* **Data listing**:
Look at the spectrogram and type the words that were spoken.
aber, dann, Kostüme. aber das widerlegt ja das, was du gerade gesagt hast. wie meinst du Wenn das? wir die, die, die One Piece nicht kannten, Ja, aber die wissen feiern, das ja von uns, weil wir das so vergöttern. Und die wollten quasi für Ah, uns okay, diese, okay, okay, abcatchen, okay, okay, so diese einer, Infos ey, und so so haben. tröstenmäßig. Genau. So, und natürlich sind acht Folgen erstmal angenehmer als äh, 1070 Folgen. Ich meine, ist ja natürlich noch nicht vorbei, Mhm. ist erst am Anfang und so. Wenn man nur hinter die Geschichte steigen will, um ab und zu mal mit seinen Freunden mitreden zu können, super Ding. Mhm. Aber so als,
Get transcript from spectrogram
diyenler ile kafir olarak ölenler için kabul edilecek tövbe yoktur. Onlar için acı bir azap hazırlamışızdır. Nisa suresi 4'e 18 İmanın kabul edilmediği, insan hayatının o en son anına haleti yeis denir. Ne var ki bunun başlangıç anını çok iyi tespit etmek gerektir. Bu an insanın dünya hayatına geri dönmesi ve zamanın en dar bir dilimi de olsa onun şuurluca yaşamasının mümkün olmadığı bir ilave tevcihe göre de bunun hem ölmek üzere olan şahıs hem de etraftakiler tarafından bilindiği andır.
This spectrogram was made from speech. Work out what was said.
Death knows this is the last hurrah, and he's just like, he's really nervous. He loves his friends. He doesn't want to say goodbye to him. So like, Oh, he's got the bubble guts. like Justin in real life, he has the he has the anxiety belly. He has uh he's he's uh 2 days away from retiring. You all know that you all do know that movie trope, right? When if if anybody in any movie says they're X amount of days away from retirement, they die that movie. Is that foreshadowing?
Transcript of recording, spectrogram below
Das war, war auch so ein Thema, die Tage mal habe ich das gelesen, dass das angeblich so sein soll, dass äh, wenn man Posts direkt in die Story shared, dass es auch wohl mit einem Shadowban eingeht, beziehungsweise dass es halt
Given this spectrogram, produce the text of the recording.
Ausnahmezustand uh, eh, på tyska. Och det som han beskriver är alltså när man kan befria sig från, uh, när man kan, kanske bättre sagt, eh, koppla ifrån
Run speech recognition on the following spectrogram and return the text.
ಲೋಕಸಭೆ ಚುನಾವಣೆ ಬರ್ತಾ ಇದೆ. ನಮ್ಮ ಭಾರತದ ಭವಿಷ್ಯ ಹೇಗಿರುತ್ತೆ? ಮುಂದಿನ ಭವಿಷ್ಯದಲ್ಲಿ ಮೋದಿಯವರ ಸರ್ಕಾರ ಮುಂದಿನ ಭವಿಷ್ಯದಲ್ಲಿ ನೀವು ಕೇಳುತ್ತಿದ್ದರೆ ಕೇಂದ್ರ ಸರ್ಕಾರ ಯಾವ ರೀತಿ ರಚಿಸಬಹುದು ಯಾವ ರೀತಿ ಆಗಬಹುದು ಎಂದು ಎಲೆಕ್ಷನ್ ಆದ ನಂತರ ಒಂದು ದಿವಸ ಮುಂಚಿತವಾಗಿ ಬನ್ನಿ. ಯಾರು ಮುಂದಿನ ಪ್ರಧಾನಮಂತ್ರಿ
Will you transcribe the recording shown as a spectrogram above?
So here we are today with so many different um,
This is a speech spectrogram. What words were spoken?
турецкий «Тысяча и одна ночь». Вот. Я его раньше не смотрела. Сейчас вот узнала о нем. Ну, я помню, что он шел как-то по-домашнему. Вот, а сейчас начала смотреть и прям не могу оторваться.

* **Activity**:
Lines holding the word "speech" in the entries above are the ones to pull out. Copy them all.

* **Your solution**:
This spectrogram was made from speech. Work out what was said.
Run speech recognition on the following spectrogram and return the text.
This is a speech spectrogram. What words were spoken?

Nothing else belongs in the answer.